  • Brown bag lunches from home save time, money

    With the price of gasoline going up almost daily, many families are looking for ways to save a little money, including packing a brown bag from home instead of eating at a restaurant or opting for fast food.

  • Back yard feast: Side dishes add fireworks to Great American Cookout

    Light the grill; Independence Day is here.While hot dogs, hamburger patties and barbecue chicken take center stage in the backyard on Friday, nothing adds spice to a star-spangled July 4 feast like all-American side dishes.The great thing about side dishes is you can mix and match them, depending on what your tastes are.From baked beans and coleslaw to potato salad and fresh-shucked corn, the combinations are endless.Nothing is better than topping it with homemade ice cream and a patriotic sweet treat or two, including an ice cold watermelon.

  • Farmer's markets have local flavor

    If you want some of the freshest produce around, you’ll find it at a local farmer’s market.The reasoning is simple. There is no “jet lag” involved. While most of the produce that hits the supermarket shelves is trucked in, local produce has traveled less than a day to get to market, making it as garden fresh as possible.

  • Rubs take art of grilling to a new level

    Grill enthusiasts who depend on barbecue sauces and marinades to awaken meats may be missing the boat.Nothing can add character and a kick to beef and pork like a good rub.A rub is simple, dry powder usually made of spices, salts and sugars that’s applied to meat before it’s grilled.It not only boosts the flavor, but also forms a tasty crust by clinging to the meat.According to the Web site www.fiery–foods.com, rubs work well because they “open up” the meat.

  • Culinary arts students at LHS learning to cook with passion

    The culinary arts classes at Lancaster High School are taught in such a way that students can take it to the next level if they want to.

  • Cupcakes make a comeback

    By now, some of you are still running around trying to find the perfect Mother’s Day gift.
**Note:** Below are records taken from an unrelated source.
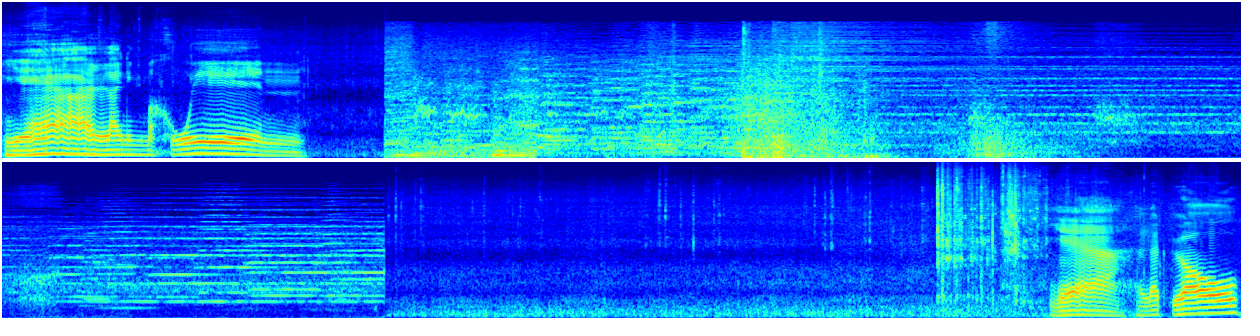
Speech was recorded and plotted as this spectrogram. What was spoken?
Yeah, Lightning McQueen. Yeah, let's go.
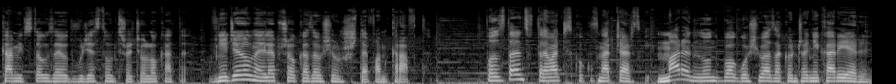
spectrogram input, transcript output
Kamil Stoch zajął 23 lokatę. W niedzielę najlepszy okazał się Stefan Kraft. Pozostając w temacie skoków narciarskich, Maren Lundbo ogłosiła zakończenie kariery.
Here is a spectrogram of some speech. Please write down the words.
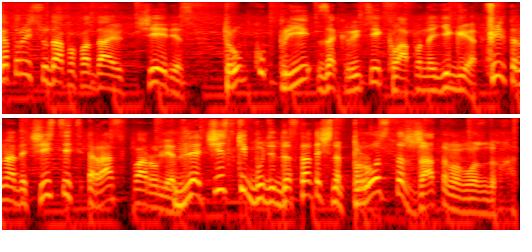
которые сюда попадают через трубку при закрытии клапана ЕГР. Фильтр надо чистить раз в пару лет. Для чистки будет достаточно просто сжатого воздуха.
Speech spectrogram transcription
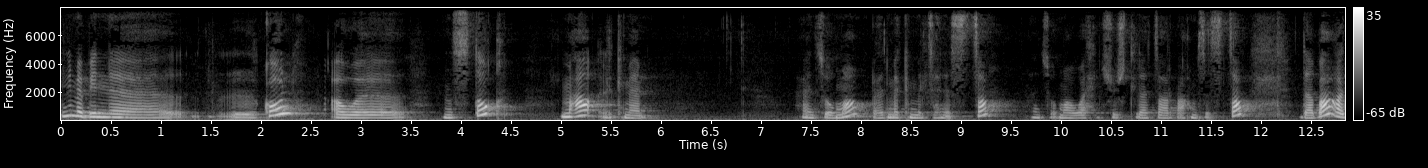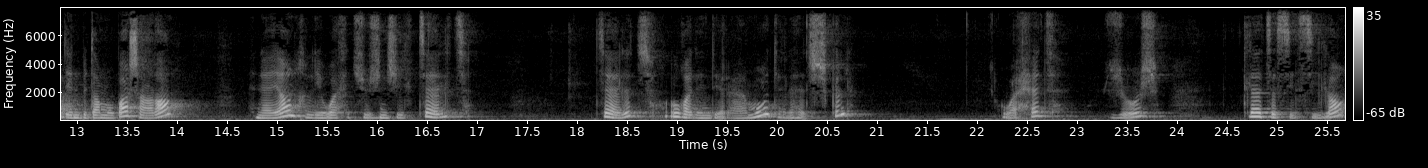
يعني ما بين آه، الكول أو آه، نسطق مع الكمام. هانتوما بعد ما كملت هنا ستة هانتوما واحد جوج ثلاثة أربعة خمسة ستة. دابا غادي نبدأ مباشرة. هنايا نخلي واحد جوج نجي للثالث ثالث وغادي ندير عمود على هذا الشكل. واحد جوج ثلاثة سلسلة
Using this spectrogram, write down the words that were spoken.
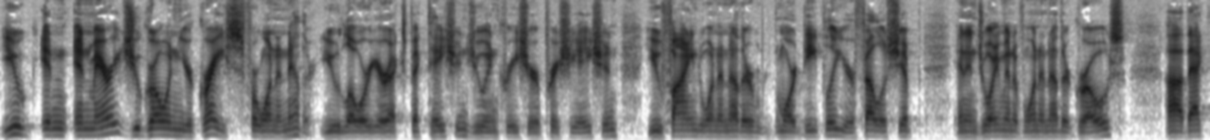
you in, in marriage you grow in your grace for one another. You lower your expectations you increase your appreciation you find one another more deeply your fellowship and enjoyment of one another grows. Uh, that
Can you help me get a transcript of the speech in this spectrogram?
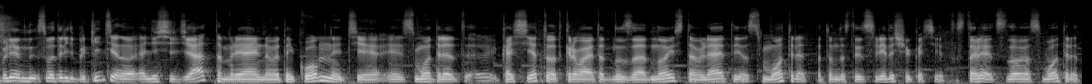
Блин, ну, смотрите, прикиньте, ну, они сидят там реально в этой комнате, э, смотрят э, кассету, открывают одну за одной, вставляют ее, смотрят, потом достают следующую кассету, вставляют снова, смотрят,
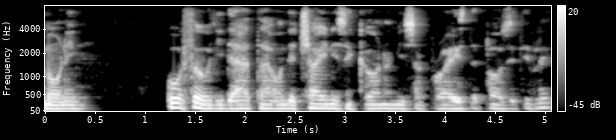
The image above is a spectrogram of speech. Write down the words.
morning. Although the data on the Chinese economy surprised positively,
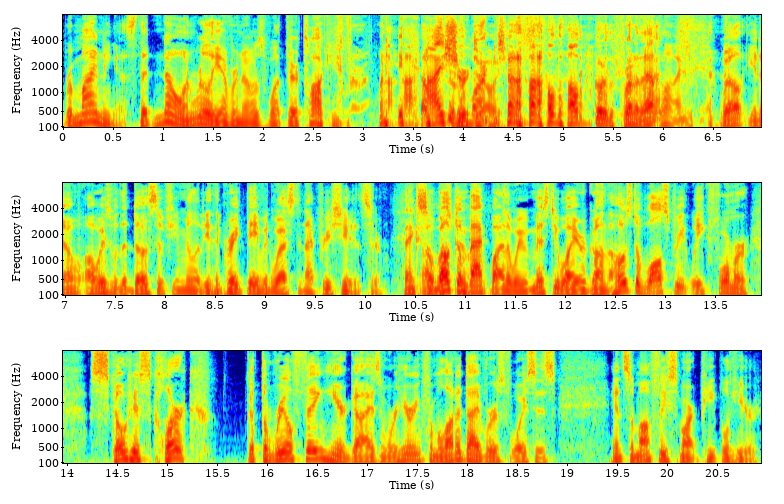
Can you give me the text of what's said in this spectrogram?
Yeah reminding us that no one really ever knows what they're talking about when it comes I, I to sure don't. I'll, I'll, go to the front of that line. well, you know, always with a dose of humility. The great David Westin. I appreciate it, sir. Thanks so uh, much. Welcome Joe. back, by the way. We missed you while you were gone. The host of Wall Street Week, former SCOTUS clerk. Got the real thing here, guys, and we're hearing from a lot of diverse voices and some awfully smart people here.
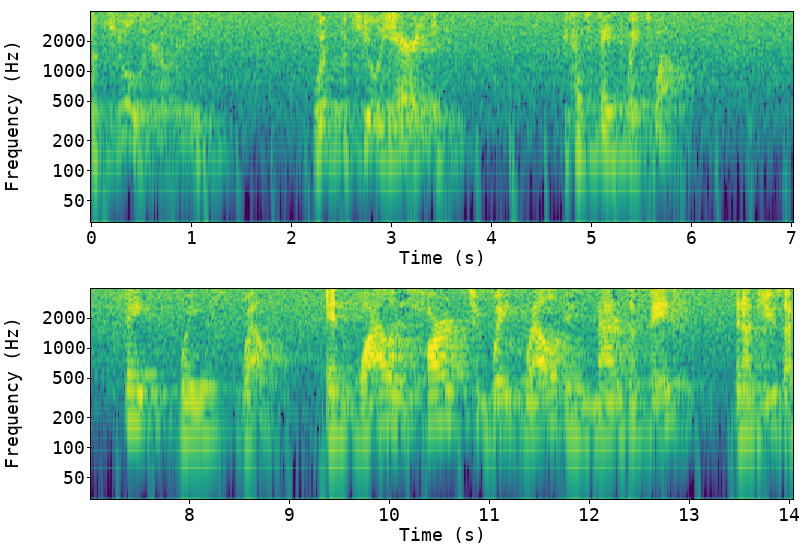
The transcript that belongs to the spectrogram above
peculiarly with peculiarity because faith waits well faith waits well. And while it is hard to wait well in these matters of faith, and I've used, I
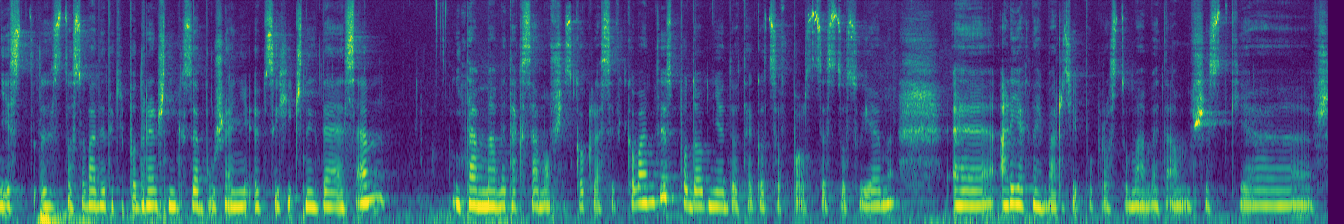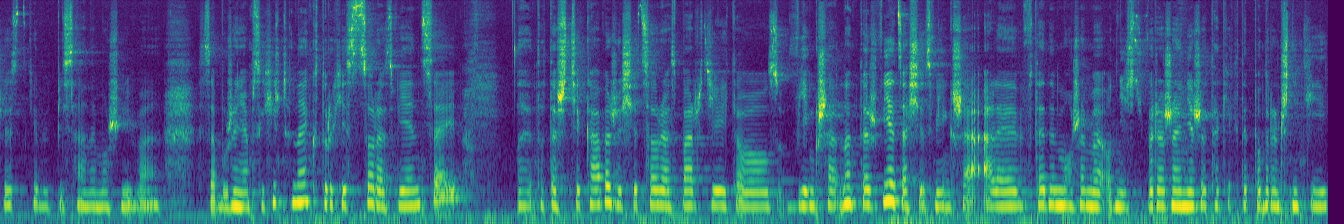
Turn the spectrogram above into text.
jest stosowany taki podręcznik zaburzeń psychicznych DSM, i tam mamy tak samo wszystko klasyfikowane. To jest podobnie do tego, co w Polsce stosujemy, e, ale jak najbardziej po prostu mamy tam wszystkie, wszystkie wypisane możliwe zaburzenia psychiczne, których jest coraz więcej. To też ciekawe, że się coraz bardziej to zwiększa, no też wiedza się zwiększa, ale wtedy możemy odnieść wrażenie, że tak jak te podręczniki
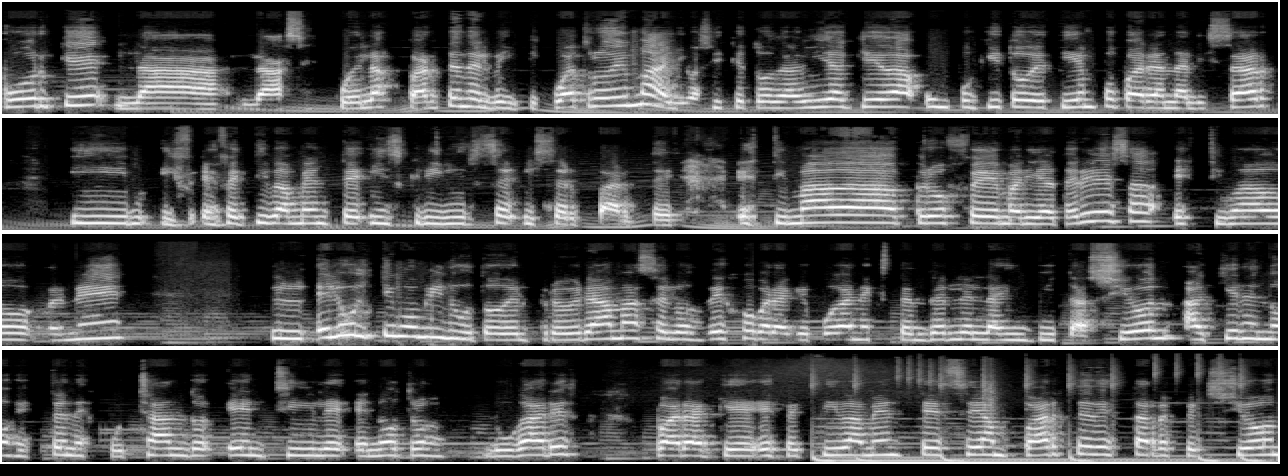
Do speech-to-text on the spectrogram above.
porque las escuelas parten el 24 de mayo, así que todavía queda un poquito de tiempo para analizar y, efectivamente inscribirse y ser parte. Estimada profe María Teresa, estimado René, el último minuto del programa se los dejo para que puedan extenderle la invitación a quienes nos estén escuchando en Chile, en otros lugares, para que efectivamente sean parte de esta reflexión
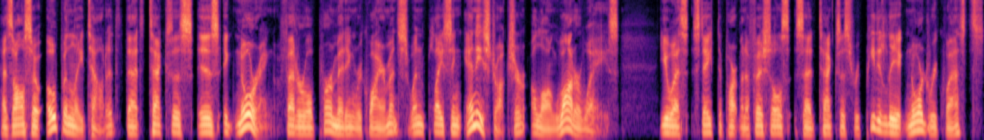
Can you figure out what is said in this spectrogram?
has also openly touted that Texas is ignoring federal permitting requirements when placing any structure along waterways. U.S. State Department officials said Texas repeatedly ignored requests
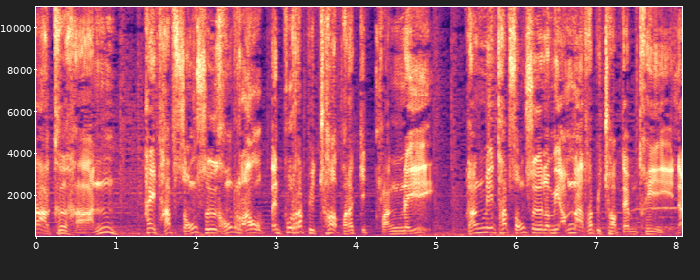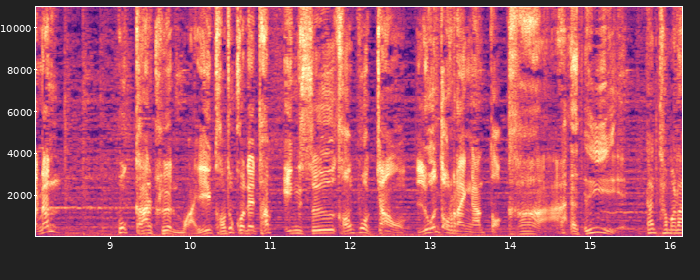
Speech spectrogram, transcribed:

Finding something that’s fresh, foolproof and made with love may be closer than you think.

    It’s not in the shopping mall; it’s cupcakes made fresh from the kitchen cabinet.

    We’re talking flour, sugar, baking soda and butter, blended with the love that every mother appreciates.

  • Tabernacle Chili cook-off heats up Relay for Life

    When Stephen Wright decided to enter the Tabernacle United Methodist Church Chili Cook-off on April 12 to benefit the 2008 Relay for Life, he had a plan.It wasn’t much of a plan, but it was a plan.“I told ‘em, I’d probably be better off to go by Wendys, buy a bunch of chili, put it in a pot and try to fake out everybody,” he said, laughing.

  • Former Miss S.C. to speak at National Day of Prayer luncheon

    The Lancaster faith community is encouraged to attend the Fifth Annual Lancaster Community Prayer Luncheon on May 1 at Covenant Baptist Church, 165 Craig Manor Road.

    This year’s keynote speaker is Kelly McCorkle Parkison, who served as Miss South Carolina 2002 and participated in the television reality show, “Amazing Race.”

    In addition to McCorkle Parkison, the service will include prayers offered to God for our families, churches, our government leaders, military and civil servants and our nation said Dr. Bert Welch, Covenant senior pastor.

  • Old-fashioned cast-iron cooking still has place in modern kitchen

    There's a shiny, new cast-iron skillet above the refrigerator in our kitchen. But that's about to change; I'm ready to knock that sheen off by seasoning it and putting it to good use.

    To me, the pride of every southern kitchen is still a cast-iron skillet.

    In a day when stainless, copper-coated cookware is the rage, that old dark skillet has lost its appeal to many.

    Why?

    I'm not really sure, considering that it can be used for a wide array of roasting, frying, sauteing and baking.

  • See colonial cooks in action Saturday at AJ Birthday Celebration

    When Scots-Irish settlers migrated to the Carolinas in the 18th century, they brought familiar names like Lancaster, Chester and York with them.

    They also brought what they had learned from cooking in the open hearths of their homes in Ireland and the Pennsylvania settlements.

    Those attending the annual Andrew Jackson Birthday Celebration on Saturday at Andrew Jackson State Park will get a brief glimpse of colonial cooking from demonstrations by the Cooking Guild of the Catawba Valley.